#### Records supplied
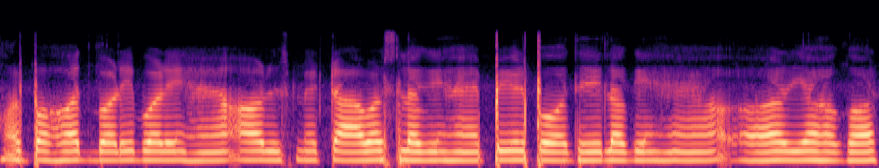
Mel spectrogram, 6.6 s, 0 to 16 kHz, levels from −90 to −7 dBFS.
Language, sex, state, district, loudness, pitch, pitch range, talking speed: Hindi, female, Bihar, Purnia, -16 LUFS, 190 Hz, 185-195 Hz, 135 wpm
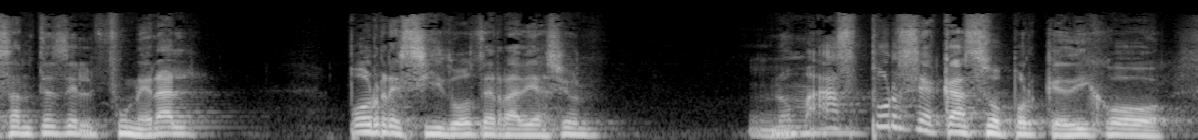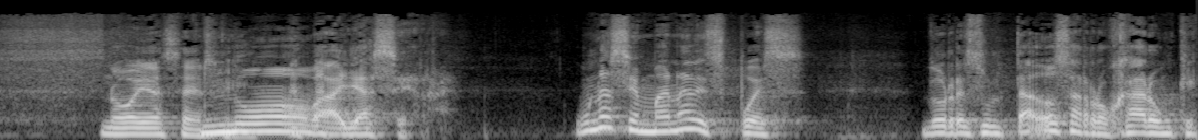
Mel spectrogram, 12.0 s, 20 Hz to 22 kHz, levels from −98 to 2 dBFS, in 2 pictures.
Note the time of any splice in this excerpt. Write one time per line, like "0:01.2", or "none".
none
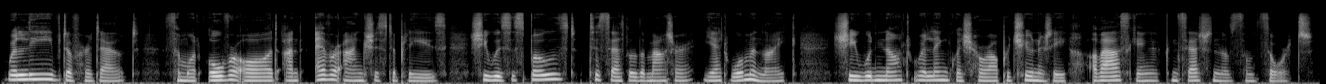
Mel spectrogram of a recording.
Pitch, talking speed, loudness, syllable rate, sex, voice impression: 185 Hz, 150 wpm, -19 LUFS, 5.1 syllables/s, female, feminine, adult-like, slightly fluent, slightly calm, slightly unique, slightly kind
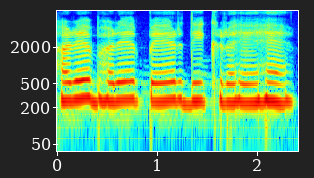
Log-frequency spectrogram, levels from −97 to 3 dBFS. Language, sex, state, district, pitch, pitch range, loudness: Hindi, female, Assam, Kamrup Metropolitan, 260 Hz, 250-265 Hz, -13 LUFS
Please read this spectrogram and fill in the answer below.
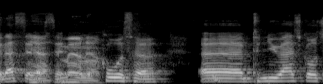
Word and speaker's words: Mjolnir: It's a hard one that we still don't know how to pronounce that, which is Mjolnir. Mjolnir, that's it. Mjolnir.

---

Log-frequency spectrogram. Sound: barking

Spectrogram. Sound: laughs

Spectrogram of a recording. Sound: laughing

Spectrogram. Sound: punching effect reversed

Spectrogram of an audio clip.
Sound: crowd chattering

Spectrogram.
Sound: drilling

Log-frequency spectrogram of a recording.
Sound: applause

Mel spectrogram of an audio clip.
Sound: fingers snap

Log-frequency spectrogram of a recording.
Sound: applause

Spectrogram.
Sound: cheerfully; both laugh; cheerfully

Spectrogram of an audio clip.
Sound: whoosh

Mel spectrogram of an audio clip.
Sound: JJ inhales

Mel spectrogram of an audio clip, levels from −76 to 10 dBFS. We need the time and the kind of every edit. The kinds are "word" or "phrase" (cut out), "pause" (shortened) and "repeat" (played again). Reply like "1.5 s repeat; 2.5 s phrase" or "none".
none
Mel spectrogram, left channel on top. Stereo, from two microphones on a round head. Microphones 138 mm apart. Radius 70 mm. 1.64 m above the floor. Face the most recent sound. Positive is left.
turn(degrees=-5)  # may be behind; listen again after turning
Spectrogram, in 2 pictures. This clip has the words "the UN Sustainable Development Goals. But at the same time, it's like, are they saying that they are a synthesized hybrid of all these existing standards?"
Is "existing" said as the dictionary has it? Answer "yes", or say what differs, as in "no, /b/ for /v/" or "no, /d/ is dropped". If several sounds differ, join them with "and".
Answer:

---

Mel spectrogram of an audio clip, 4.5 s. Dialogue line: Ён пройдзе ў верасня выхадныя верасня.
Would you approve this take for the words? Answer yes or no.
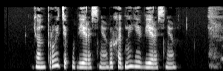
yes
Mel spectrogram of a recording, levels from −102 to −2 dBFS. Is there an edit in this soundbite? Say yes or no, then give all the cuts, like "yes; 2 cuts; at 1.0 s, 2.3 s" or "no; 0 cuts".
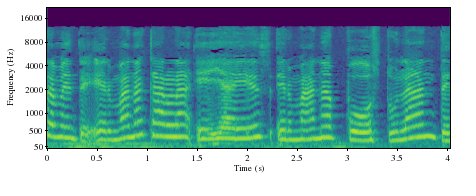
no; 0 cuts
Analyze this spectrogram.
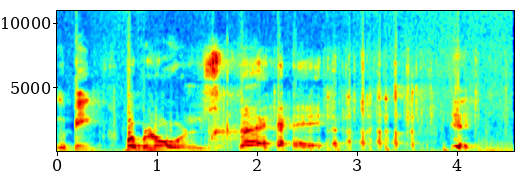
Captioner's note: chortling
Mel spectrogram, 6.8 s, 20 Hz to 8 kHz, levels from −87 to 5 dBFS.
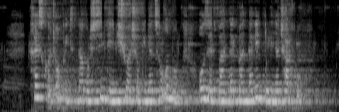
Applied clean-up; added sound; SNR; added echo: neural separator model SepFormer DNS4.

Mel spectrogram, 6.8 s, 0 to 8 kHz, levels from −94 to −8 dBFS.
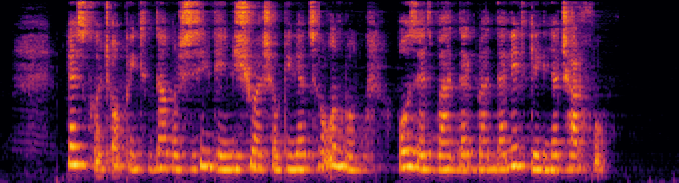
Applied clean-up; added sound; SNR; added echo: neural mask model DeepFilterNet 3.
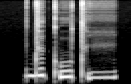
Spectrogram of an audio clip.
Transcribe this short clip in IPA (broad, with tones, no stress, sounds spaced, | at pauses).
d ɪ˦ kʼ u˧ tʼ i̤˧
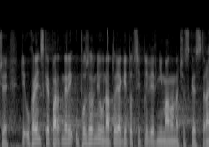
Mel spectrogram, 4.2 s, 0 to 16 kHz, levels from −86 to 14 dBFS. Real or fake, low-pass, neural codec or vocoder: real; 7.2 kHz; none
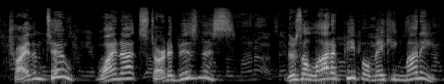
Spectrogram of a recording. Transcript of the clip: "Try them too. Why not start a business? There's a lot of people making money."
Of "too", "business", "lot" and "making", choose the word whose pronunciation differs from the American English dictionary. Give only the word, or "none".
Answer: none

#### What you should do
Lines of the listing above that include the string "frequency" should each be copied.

#### Task output
Log-frequency spectrogram, levels from −97 to 3 dBFS. Language, sex, state, district, pitch, pitch range, loudness: Hindi, female, Assam, Kamrup Metropolitan, 260 Hz, 250-265 Hz, -13 LUFS
Log-frequency spectrogram. Sound: barking
Log-frequency spectrogram of a recording.
Log-frequency spectrogram of a recording.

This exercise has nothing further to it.